═════ Information supplied ═════

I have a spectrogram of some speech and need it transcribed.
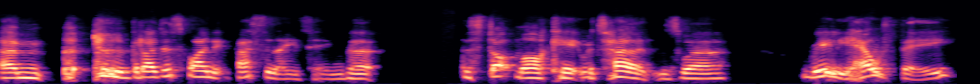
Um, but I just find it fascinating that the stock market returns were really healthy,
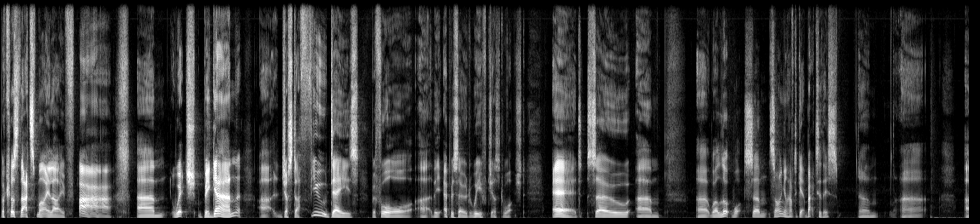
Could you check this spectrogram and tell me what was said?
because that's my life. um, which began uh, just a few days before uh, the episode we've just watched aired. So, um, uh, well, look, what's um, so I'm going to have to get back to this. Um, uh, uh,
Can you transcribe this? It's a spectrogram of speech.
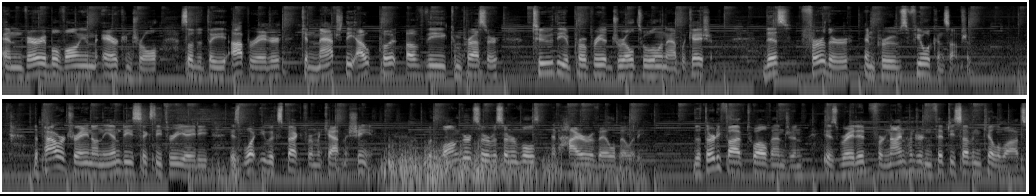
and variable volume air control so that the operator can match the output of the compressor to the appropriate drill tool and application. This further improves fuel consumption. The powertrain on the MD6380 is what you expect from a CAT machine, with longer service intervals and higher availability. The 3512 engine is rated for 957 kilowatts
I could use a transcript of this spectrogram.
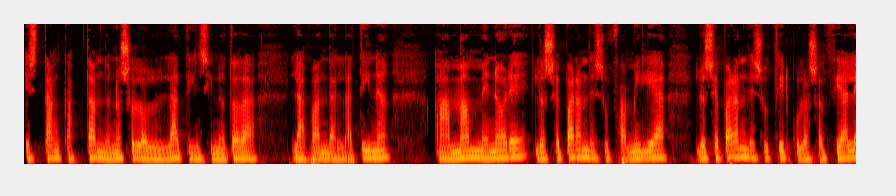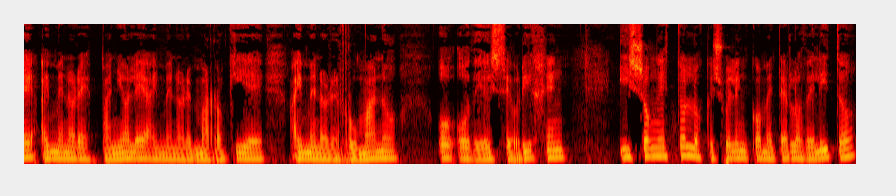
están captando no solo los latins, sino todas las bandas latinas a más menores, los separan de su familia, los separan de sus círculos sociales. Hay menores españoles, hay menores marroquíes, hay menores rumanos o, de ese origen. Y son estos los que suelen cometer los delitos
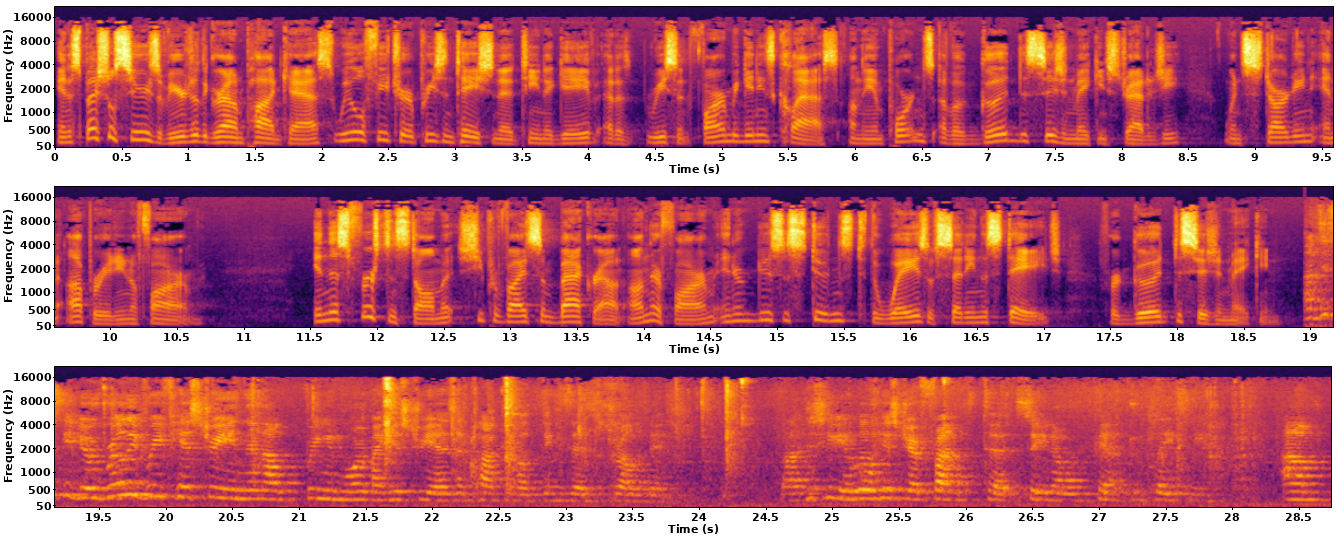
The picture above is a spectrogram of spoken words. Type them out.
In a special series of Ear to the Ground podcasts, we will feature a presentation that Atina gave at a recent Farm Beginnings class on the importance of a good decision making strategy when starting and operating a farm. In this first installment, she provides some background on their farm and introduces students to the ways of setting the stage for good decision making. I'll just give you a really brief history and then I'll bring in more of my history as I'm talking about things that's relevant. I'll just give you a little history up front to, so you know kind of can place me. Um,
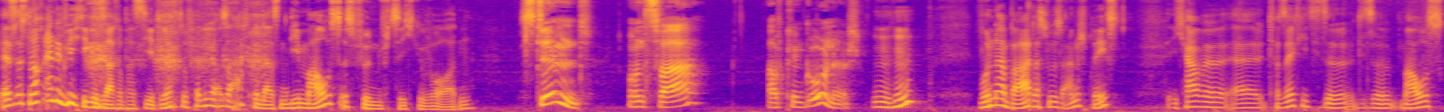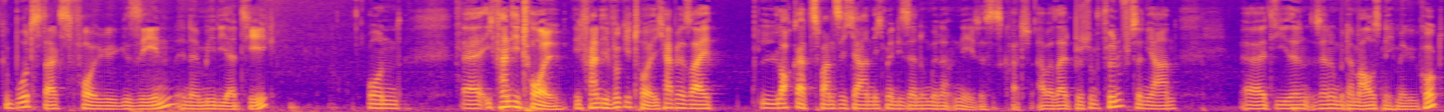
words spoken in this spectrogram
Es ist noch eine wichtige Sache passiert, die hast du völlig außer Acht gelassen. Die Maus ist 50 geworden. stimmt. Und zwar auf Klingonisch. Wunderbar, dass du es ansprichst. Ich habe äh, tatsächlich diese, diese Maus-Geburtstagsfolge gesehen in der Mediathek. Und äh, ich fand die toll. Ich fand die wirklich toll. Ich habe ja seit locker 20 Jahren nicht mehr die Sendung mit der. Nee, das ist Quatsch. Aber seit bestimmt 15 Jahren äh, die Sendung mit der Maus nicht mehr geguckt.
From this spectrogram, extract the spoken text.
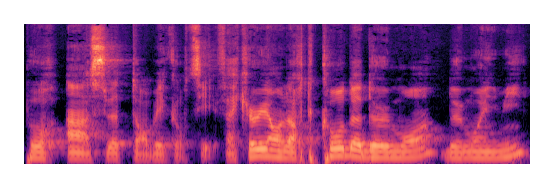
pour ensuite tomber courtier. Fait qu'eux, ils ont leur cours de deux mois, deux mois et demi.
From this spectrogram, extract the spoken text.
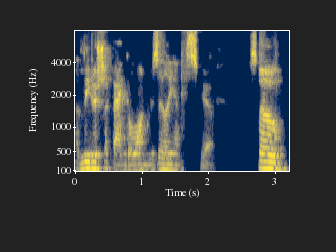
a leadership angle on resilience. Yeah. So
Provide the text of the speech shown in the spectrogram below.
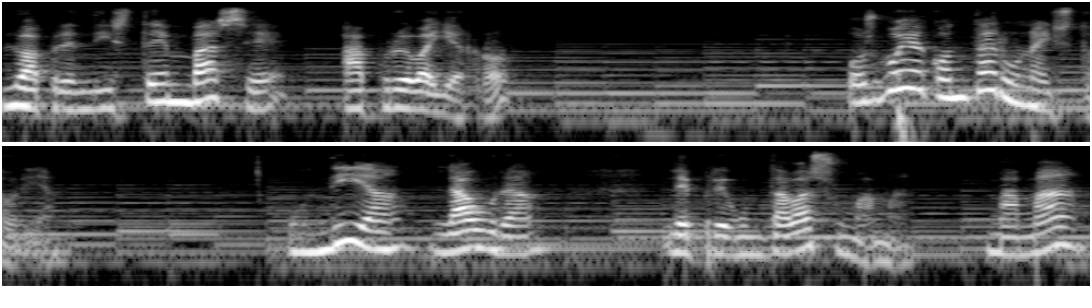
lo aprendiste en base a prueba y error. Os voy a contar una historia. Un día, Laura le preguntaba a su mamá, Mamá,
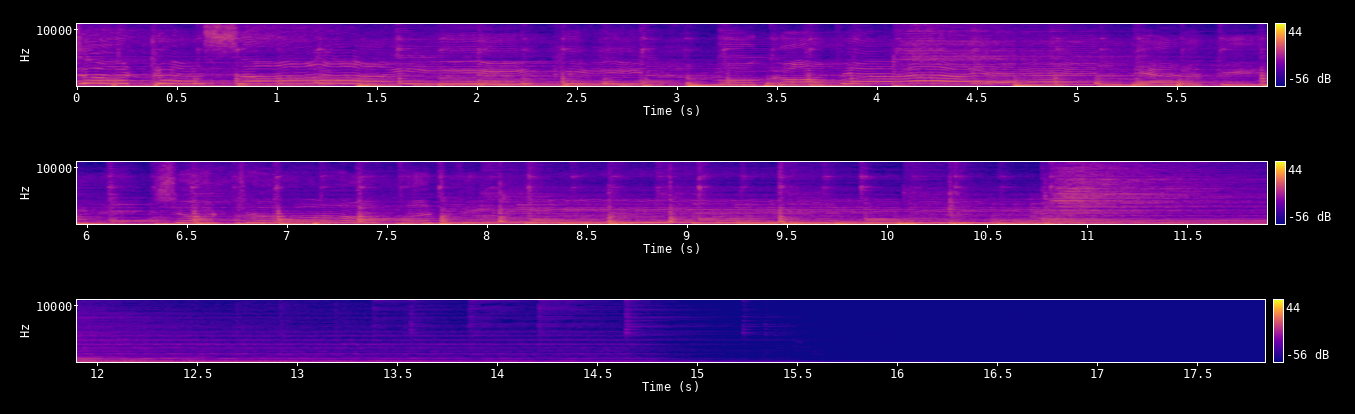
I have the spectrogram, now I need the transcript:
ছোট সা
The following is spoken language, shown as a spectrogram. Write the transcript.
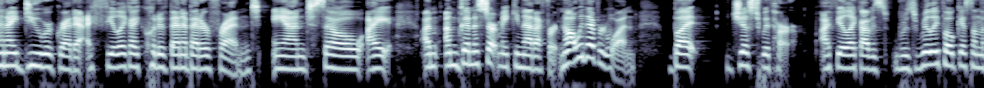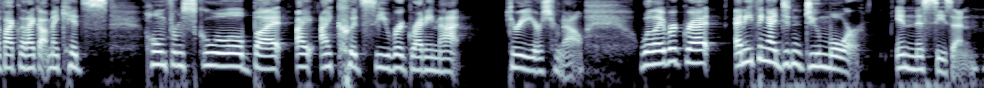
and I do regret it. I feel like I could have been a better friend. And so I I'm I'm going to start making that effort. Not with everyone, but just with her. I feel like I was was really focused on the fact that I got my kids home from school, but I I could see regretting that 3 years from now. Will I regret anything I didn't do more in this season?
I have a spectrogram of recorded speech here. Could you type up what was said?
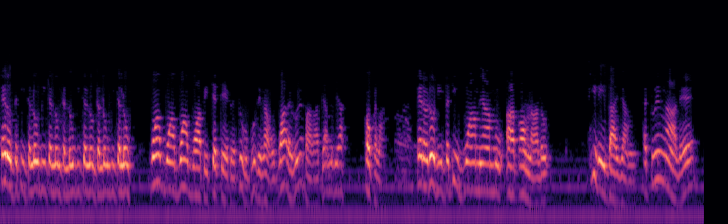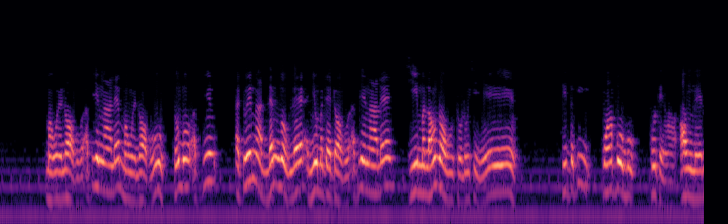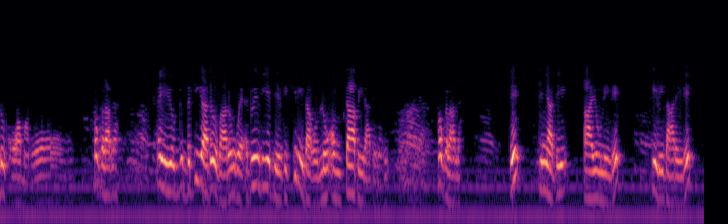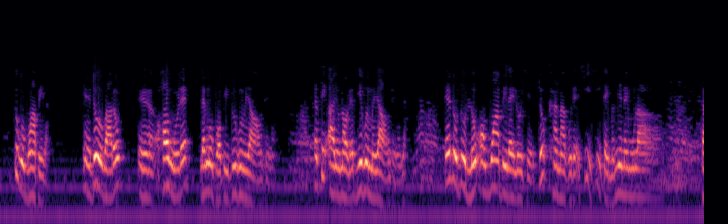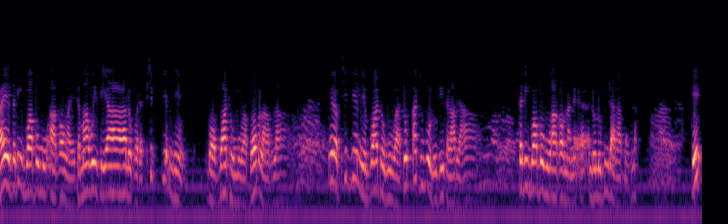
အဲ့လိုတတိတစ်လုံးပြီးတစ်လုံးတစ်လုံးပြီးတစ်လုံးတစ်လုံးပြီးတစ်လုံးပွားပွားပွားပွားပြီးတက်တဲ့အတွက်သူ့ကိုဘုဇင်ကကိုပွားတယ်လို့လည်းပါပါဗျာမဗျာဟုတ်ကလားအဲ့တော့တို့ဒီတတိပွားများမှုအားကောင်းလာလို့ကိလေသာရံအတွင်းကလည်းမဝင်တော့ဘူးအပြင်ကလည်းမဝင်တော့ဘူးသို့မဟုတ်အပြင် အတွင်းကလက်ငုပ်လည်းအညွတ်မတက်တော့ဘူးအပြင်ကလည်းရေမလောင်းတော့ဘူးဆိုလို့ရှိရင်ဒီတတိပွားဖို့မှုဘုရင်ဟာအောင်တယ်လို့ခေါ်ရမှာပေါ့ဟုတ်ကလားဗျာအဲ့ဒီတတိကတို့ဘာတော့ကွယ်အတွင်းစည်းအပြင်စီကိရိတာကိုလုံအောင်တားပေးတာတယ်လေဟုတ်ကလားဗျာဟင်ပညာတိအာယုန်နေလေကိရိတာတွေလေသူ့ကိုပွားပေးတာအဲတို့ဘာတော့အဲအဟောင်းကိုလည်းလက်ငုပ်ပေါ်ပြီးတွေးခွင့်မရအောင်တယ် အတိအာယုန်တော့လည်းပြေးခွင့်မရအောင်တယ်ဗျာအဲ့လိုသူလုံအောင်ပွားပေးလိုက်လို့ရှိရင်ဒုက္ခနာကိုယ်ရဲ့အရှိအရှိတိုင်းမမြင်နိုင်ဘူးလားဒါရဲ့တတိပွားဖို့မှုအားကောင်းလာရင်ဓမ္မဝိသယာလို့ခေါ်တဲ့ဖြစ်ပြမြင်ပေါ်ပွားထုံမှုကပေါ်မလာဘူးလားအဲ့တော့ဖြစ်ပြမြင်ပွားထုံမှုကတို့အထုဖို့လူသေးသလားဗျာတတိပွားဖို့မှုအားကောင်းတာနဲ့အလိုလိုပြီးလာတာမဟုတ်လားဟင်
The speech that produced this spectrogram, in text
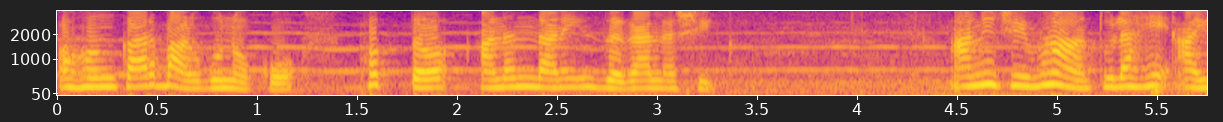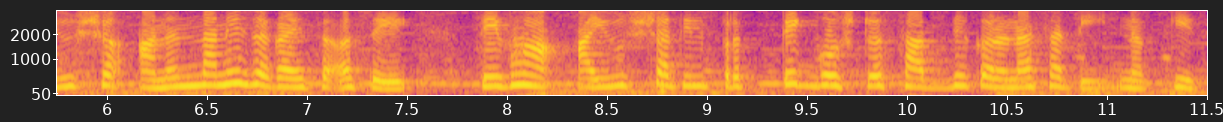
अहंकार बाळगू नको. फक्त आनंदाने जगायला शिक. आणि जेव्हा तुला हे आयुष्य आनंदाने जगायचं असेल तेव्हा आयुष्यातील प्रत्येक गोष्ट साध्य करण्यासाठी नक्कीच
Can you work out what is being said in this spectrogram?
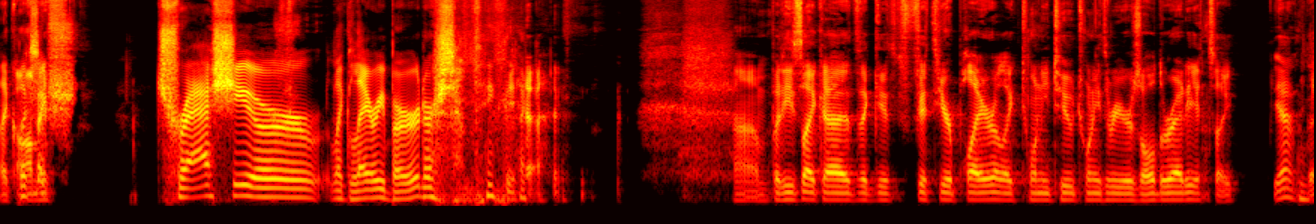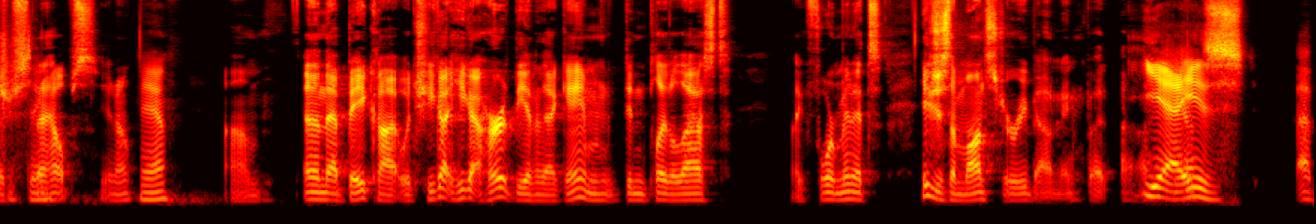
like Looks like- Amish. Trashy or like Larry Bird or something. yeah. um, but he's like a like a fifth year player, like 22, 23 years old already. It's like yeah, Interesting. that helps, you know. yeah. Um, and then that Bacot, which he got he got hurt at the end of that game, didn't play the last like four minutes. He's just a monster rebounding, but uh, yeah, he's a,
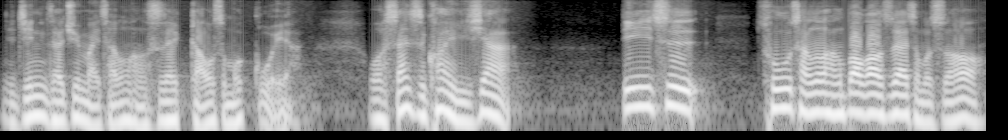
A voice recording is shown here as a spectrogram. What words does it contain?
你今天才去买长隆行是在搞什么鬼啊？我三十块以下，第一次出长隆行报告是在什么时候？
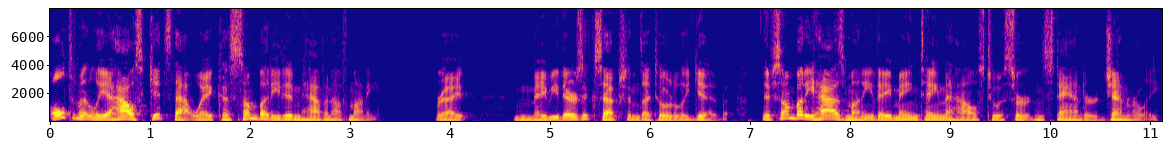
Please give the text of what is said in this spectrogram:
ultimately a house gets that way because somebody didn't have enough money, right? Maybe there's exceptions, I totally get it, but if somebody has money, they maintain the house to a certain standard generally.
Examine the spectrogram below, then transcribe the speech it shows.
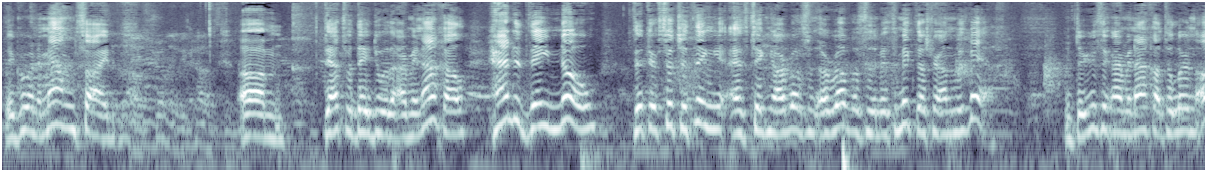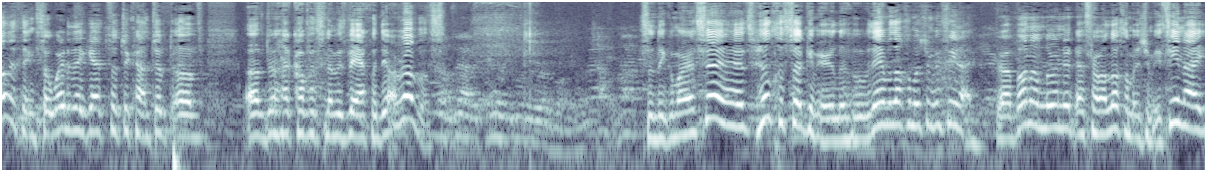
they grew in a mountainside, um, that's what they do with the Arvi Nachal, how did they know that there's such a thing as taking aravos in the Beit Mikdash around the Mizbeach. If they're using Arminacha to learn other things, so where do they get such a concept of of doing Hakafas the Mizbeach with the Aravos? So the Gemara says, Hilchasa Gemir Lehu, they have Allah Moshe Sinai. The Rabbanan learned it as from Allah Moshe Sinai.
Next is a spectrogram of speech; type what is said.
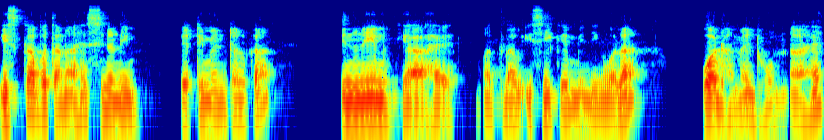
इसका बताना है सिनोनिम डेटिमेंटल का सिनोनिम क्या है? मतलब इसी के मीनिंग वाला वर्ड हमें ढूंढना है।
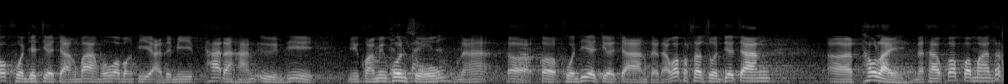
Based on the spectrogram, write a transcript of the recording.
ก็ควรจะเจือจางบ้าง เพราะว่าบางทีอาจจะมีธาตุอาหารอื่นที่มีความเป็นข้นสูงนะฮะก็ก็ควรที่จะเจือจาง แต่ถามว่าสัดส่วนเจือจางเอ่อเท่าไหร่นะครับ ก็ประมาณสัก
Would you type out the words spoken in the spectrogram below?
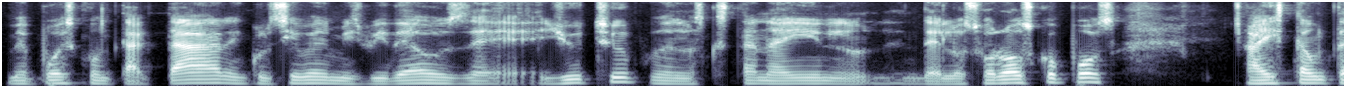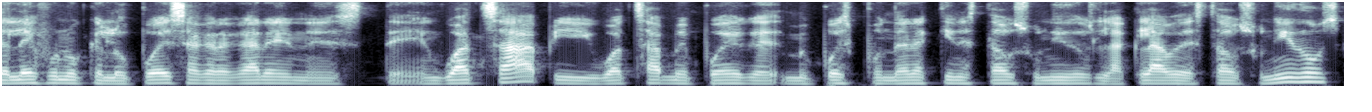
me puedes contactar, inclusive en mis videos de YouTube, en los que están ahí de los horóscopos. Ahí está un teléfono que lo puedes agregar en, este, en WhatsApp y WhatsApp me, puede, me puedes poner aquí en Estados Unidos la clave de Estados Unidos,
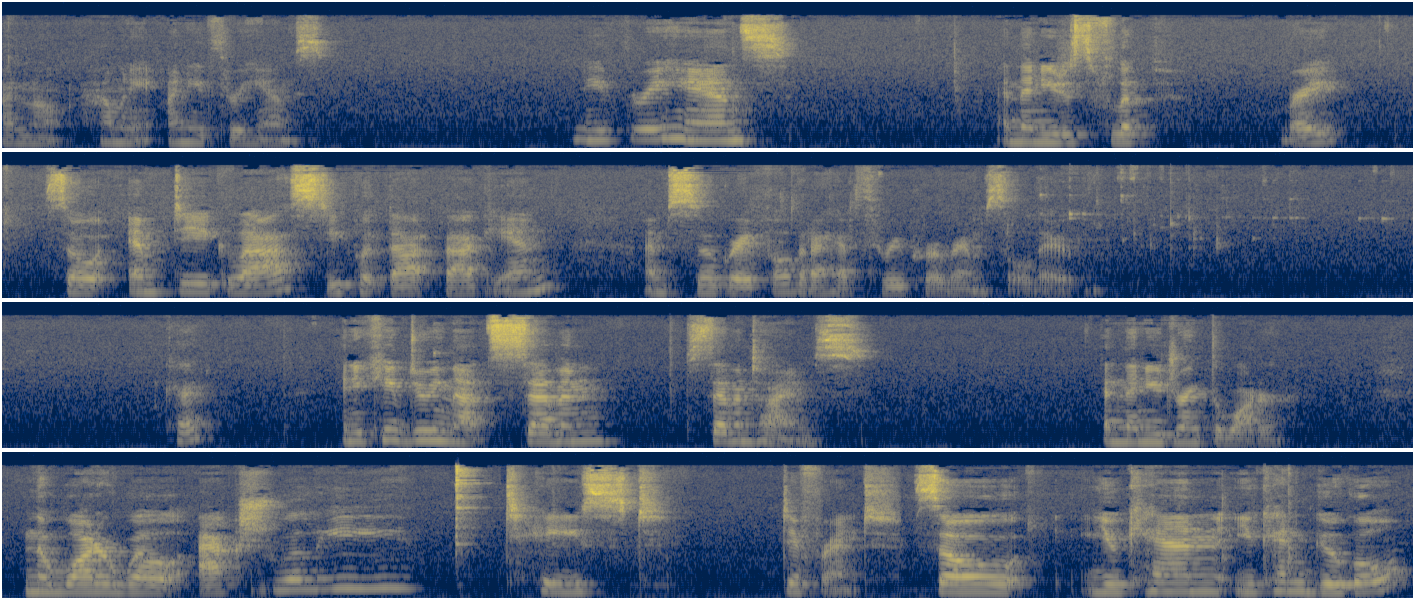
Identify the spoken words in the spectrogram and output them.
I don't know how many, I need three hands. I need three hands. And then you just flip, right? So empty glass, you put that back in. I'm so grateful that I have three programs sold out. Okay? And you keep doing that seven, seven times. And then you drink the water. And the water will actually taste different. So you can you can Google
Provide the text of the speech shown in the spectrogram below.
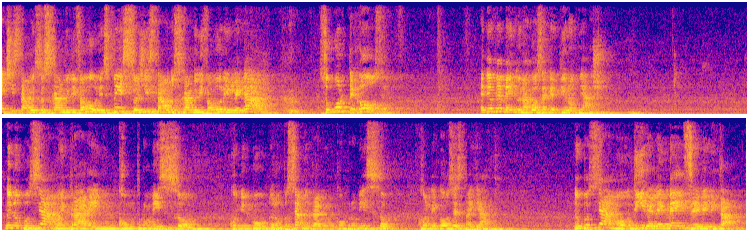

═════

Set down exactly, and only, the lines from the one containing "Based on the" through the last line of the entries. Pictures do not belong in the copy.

[Result for this exercise]:
Based on the spectrogram, write a transcript of the recording.
ก็ควรจะเจือจางบ้าง เพราะว่าบางทีอาจจะมีธาตุอาหารอื่นที่มีความเป็นข้นสูงนะฮะก็ก็ควรที่จะเจือจาง แต่ถามว่าสัดส่วนเจือจางเอ่อเท่าไหร่นะครับ ก็ประมาณสัก
Would you type out the words spoken in the spectrogram below?
me puedes contactar, inclusive en mis videos de YouTube, en los que están ahí de los horóscopos. Ahí está un teléfono que lo puedes agregar en, este, en WhatsApp y WhatsApp me, puede, me puedes poner aquí en Estados Unidos la clave de Estados Unidos,
Identify the spoken words in the spectrogram and output them.
I don't know how many, I need three hands. I need three hands. And then you just flip, right? So empty glass, you put that back in. I'm so grateful that I have three programs sold out. Okay? And you keep doing that seven, seven times. And then you drink the water. And the water will actually taste different. So you can you can Google
Provide the text of the speech shown in the spectrogram below.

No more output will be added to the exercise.